About this exercise ->
Carry over every entry exactly as written, though not the pictures it contains.
--*--
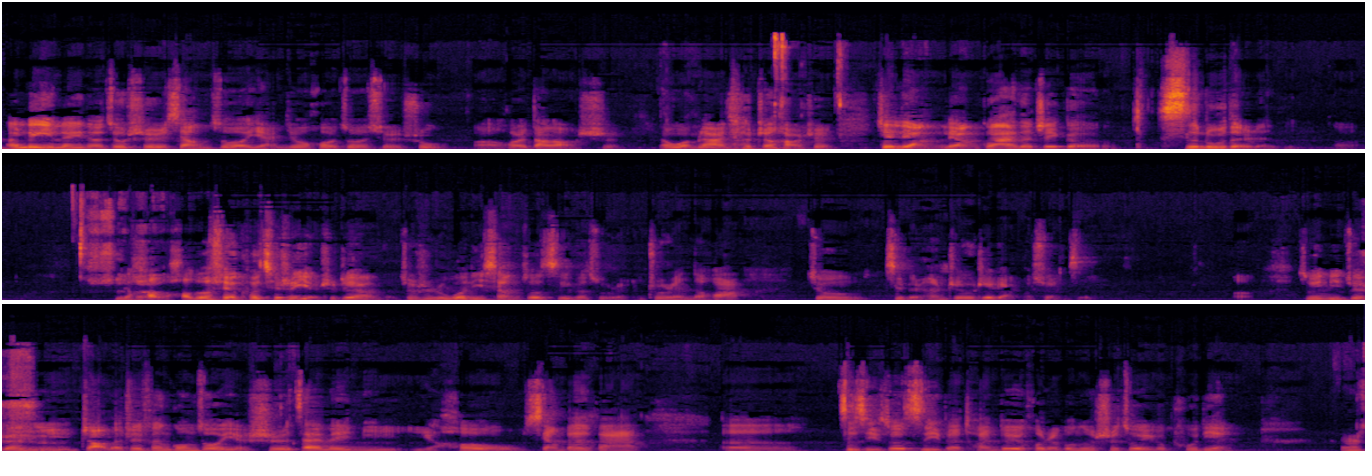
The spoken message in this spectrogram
那另一类呢，就是想做研究或者做学术啊，或者当老师。那我们俩就正好是这两两挂的这个思路的人啊。是好好多学科其实也是这样的，就是如果你想做自己的主人主人的话，就基本上只有这两个选择。啊。所以你觉得你找的这份工作也是在为你以后想办法，呃，自己做自己的团队或者工作室做一个铺垫？嗯，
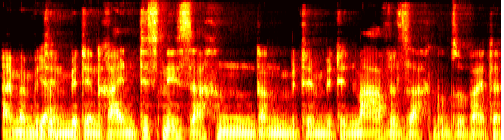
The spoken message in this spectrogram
einmal mit, Ja. den, mit den reinen Disney-Sachen, dann mit den, mit den Marvel-Sachen und so weiter.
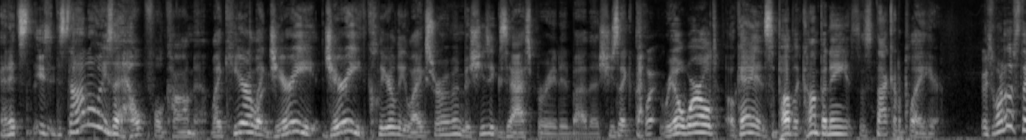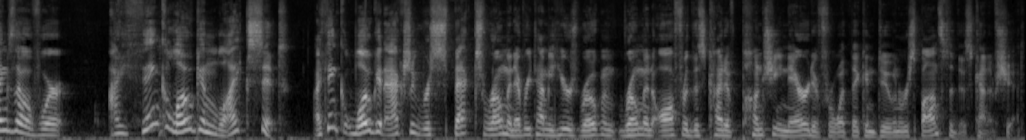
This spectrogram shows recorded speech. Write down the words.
And it's it's not always a helpful comment. Like here, like Gerri Gerri clearly likes Roman, but she's exasperated by this. She's like, "Real world, okay? It's a public company. It's, it's not going to play here." it's one of those things though of where I think Logan likes it. I think Logan actually respects Roman every time he hears Roman Roman offer this kind of punchy narrative for what they can do in response to this kind of shit.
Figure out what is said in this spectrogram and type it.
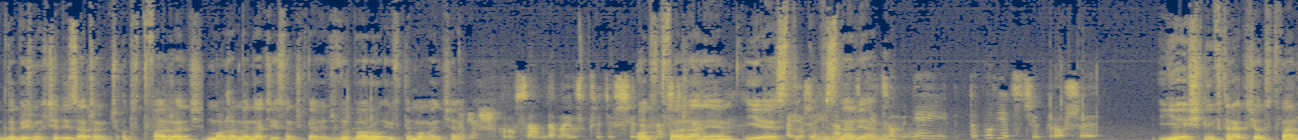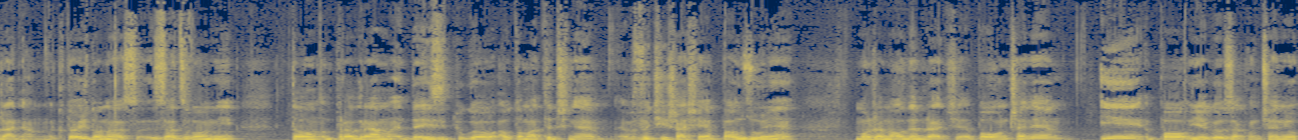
gdybyśmy chcieli zacząć odtwarzać, możemy nacisnąć klawisz wyboru i w tym momencie Wybierz. Rusanda ma już przecież 17 odtwarzanie jest wznawiane. Jeśli w trakcie odtwarzania ktoś do nas zadzwoni, to program Daisy to Go automatycznie wycisza się, pauzuje. Możemy odebrać połączenie i po jego zakończeniu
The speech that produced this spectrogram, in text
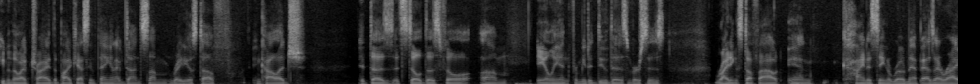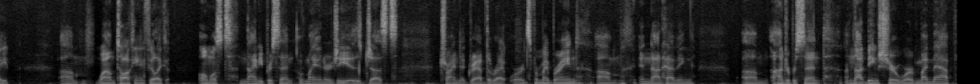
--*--
Answer to this task ->
The spoken message in this spectrogram
那另一类呢，就是想做研究或者做学术啊，或者当老师。那我们俩就正好是这两两挂的这个思路的人啊。是好好多学科其实也是这样的，就是如果你想做自己的主人主人的话，就基本上只有这两个选择。啊。所以你觉得你找的这份工作也是在为你以后想办法，呃，自己做自己的团队或者工作室做一个铺垫？嗯，
The spoken message in this spectrogram
einmal mit, Ja. den, mit den reinen Disney-Sachen, dann mit den, mit den Marvel-Sachen und so weiter.
This spectrogram shows recorded speech. Write down the words.
And it's it's not always a helpful comment. Like here, like Gerri Gerri clearly likes Roman, but she's exasperated by this. She's like, "Real world, okay? It's a public company. It's, it's not going to play here." it's one of those things though of where I think Logan likes it. I think Logan actually respects Roman every time he hears Roman Roman offer this kind of punchy narrative for what they can do in response to this kind of shit.
Figure out what is said in this spectrogram and type it.
gdybyśmy chcieli zacząć odtwarzać, możemy nacisnąć klawisz wyboru i w tym momencie Wybierz. Rusanda ma już przecież 17 odtwarzanie jest wznawiane. Jeśli w trakcie odtwarzania ktoś do nas zadzwoni, to program Daisy to Go automatycznie wycisza się, pauzuje. Możemy odebrać połączenie i po jego zakończeniu
The speech that produced this spectrogram, in text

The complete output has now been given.